The transition to a market economy has required new laws in virtually every field: commercial code, privatization, copyright, trademark, patent, banking, labor, foreign investment, tax and social security. Laws reforming most sectors have been drafted and many have been promulgated. Most important have been the two laws to privatize 6,000 state-owned enterprises. In the first stage, most state enterprises were reorganized into commercial firms with greater autonomy to make commercial decisions. In 1992 the government should start to offer these firms for sale to Romanian and foreign interests.
The tax system is being overhauled as well. At present there is a tax on salaries, not income, and a profit tax. Several unique exemptions and incentives have been built into the laws. As a result, firms may be better off splitting into smaller subsidiary units to avoid the progressive, multi-bracketed profit tax. Individuals will be inclined to earn more non-salary income to avoid the progressive personal income tax. A value added tax system is to be introduced in 1992 or 1993. Customs duties have been simplified, and the rate reduced to a maximum of 30 percent.
Several gaps exist in the legal framework for reform as Parliament also addresses a new constitution and political reform. Despite years of isolation under Communist rule, Romanian ministry staffs are knowledgeable about international standards and norms for laws.
In an effort to reduce foreign influence, Ceausescu directed the liquidation of all foreign debt via accelerated payments and forced exports. As a consequence, by April 1989, the country's debt was virtually zero. After December 1989, foreign borrowing was resumed and by the end of the third quarter of 1991 amounted to approximately $3.2 billion.

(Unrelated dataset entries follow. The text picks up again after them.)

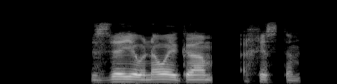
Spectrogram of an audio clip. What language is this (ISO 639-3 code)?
pus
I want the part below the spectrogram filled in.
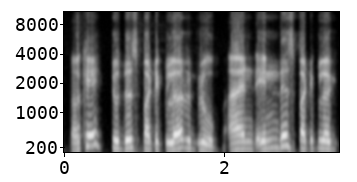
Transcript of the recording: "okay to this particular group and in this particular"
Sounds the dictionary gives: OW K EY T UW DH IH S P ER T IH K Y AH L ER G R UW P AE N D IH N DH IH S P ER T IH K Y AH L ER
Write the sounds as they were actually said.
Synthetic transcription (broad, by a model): OW K EY T UW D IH S P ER T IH K Y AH L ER G R UW P AE N D IH N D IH S P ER T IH K Y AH L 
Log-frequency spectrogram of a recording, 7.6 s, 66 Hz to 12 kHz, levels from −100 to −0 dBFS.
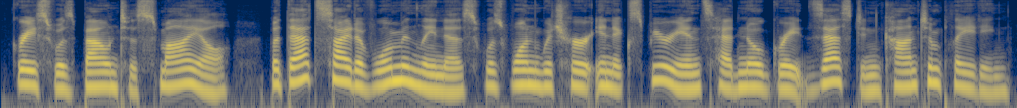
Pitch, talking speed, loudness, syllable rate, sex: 190 Hz, 165 wpm, -19 LUFS, 4.7 syllables/s, female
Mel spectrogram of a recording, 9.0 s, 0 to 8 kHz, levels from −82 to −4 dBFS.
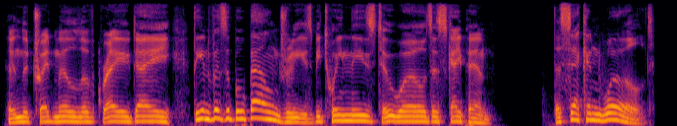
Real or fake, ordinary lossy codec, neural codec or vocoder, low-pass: real; Opus, 64 kbps; none; 7.2 kHz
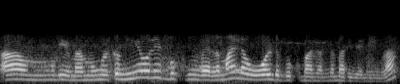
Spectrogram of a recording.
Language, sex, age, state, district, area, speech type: Tamil, female, 30-45, Tamil Nadu, Chennai, urban, conversation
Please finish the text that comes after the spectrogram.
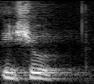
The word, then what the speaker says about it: Ishu: Si el Señor habló arameo galileo, entonces su nombre es Ishu, el Meshija. Así se debe pronunciar, así se debe escribir.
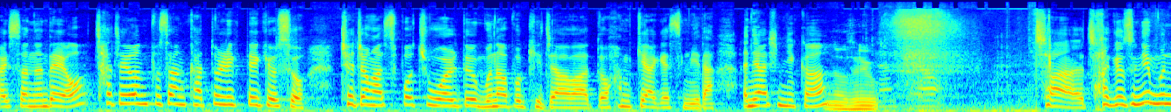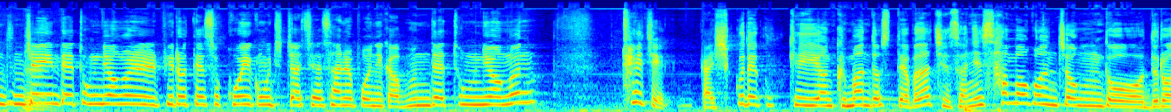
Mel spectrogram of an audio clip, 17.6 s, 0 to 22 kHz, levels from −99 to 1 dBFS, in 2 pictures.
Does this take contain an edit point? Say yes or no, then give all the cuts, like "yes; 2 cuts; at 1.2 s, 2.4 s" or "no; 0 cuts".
no; 0 cuts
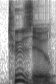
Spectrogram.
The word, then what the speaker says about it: Tuzu: with new pen called the tuzu which is the you know Common pronunciation I believe that officially it's short for something that sounds a little bit more like sudu but I'm not going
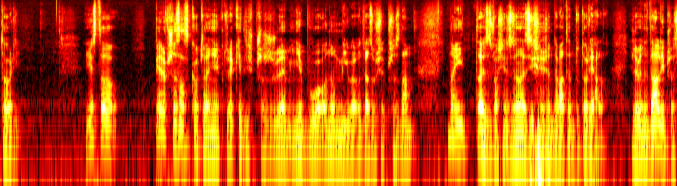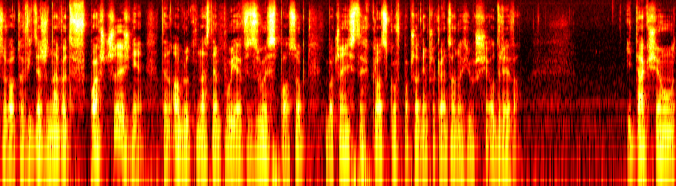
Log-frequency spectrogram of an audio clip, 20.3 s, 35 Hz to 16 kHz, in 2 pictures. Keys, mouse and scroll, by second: 0.7-2.7 middle drag, 5.7-7.4 middle drag, 8.9-10.7 drag, 13.8-15.5 middle drag, 16.5-18.5 drag.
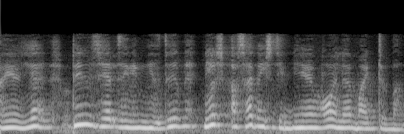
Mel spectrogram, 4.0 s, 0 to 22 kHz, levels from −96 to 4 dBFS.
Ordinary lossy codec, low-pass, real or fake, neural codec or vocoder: none; none; fake; codec, 16 kHz, 0.5 kbps, FunCodec, trained on LibriTTS, 25 frames a second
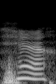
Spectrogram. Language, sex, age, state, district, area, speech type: Bengali, female, 18-30, West Bengal, Murshidabad, rural, spontaneous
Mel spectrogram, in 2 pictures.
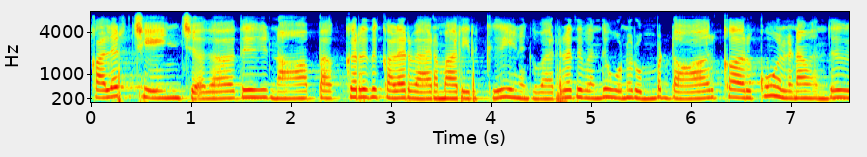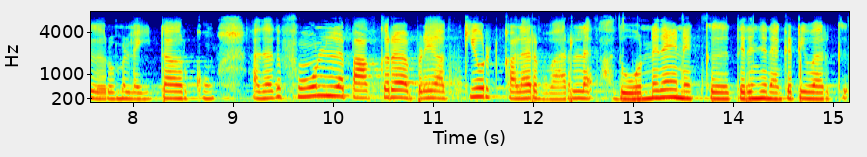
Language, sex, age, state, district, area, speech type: Tamil, female, 45-60, Tamil Nadu, Cuddalore, rural, spontaneous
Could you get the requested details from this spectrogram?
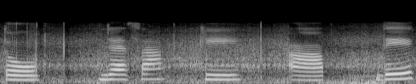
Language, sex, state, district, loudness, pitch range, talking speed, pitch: Hindi, female, Chandigarh, Chandigarh, -15 LUFS, 210-240 Hz, 70 wpm, 225 Hz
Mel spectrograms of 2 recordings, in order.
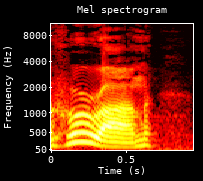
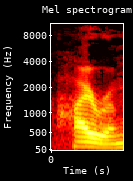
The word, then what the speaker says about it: Hiram: Then Solomon sent word to Huram, the king of Tyre. That can also be pronounced Hiram. In fact, I'm going to pronounce it Hiram.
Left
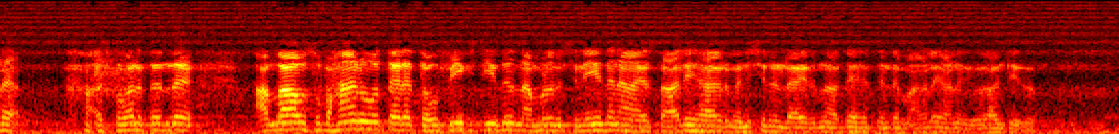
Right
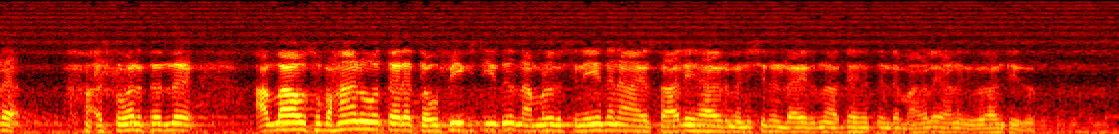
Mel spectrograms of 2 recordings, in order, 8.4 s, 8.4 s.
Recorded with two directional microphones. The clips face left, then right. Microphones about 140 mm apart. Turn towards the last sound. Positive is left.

Since May 1991, an IMF standby agreement has been in place designed to correct price distortions, ensure balance of payments viability, and stop the fall in GDP. The Fund pledged $500 million in Balance of Payments (BOP) assistance plus up to an additional $450 in contingency and compensatory assistance. Group of 24 (G-24) countries have pledged $727 million in balance of payments/stabilization support, a third of which had been disbursed at the end of the third quarter. The World Bank so far has approved loans totáling $330 million for emergency imports, technical assistance, and health care system support.
Commercial lending to Romania has been small, and no instances of bank credit rescheduling are known to the Embassy. Roughly 80 percent of Romania's export earnings are used to finance energy imports.
Traditionally defined trade and investment barriers are not a significant problem in Romania. Romania has no laws that directly prejudice foreign trade or business operations. However, the transitional nature of the reform process has created (or retained from the Ceausescu era) an environment not always conducive to foreign trade and investment. Chief concerns include:
Difficulty in concluding contracts: Lack of experience in Western business methods, rapidly changing laws and a dearth of legal specialists to interpret their commercial implications, frequent shuffling of persons of authority in both government and industry hierarchies, and the slow demise of the old habit of smoothing the path through personal contacts have frustrated U.S. exporters and investors in concluding contracts. U.S. companies have frequently commented that Romanians require more extensive documentation preparatory to a joint venture than any other country in the region.
Limited purchasing ability: Romania's hard currency reserves are nearly nil, undermining the country's ability to purchase needed goods and services. Countertrade, although no longer the virtual requirement for transactions as under the Ceausescu regime, still plays an important role in Romania's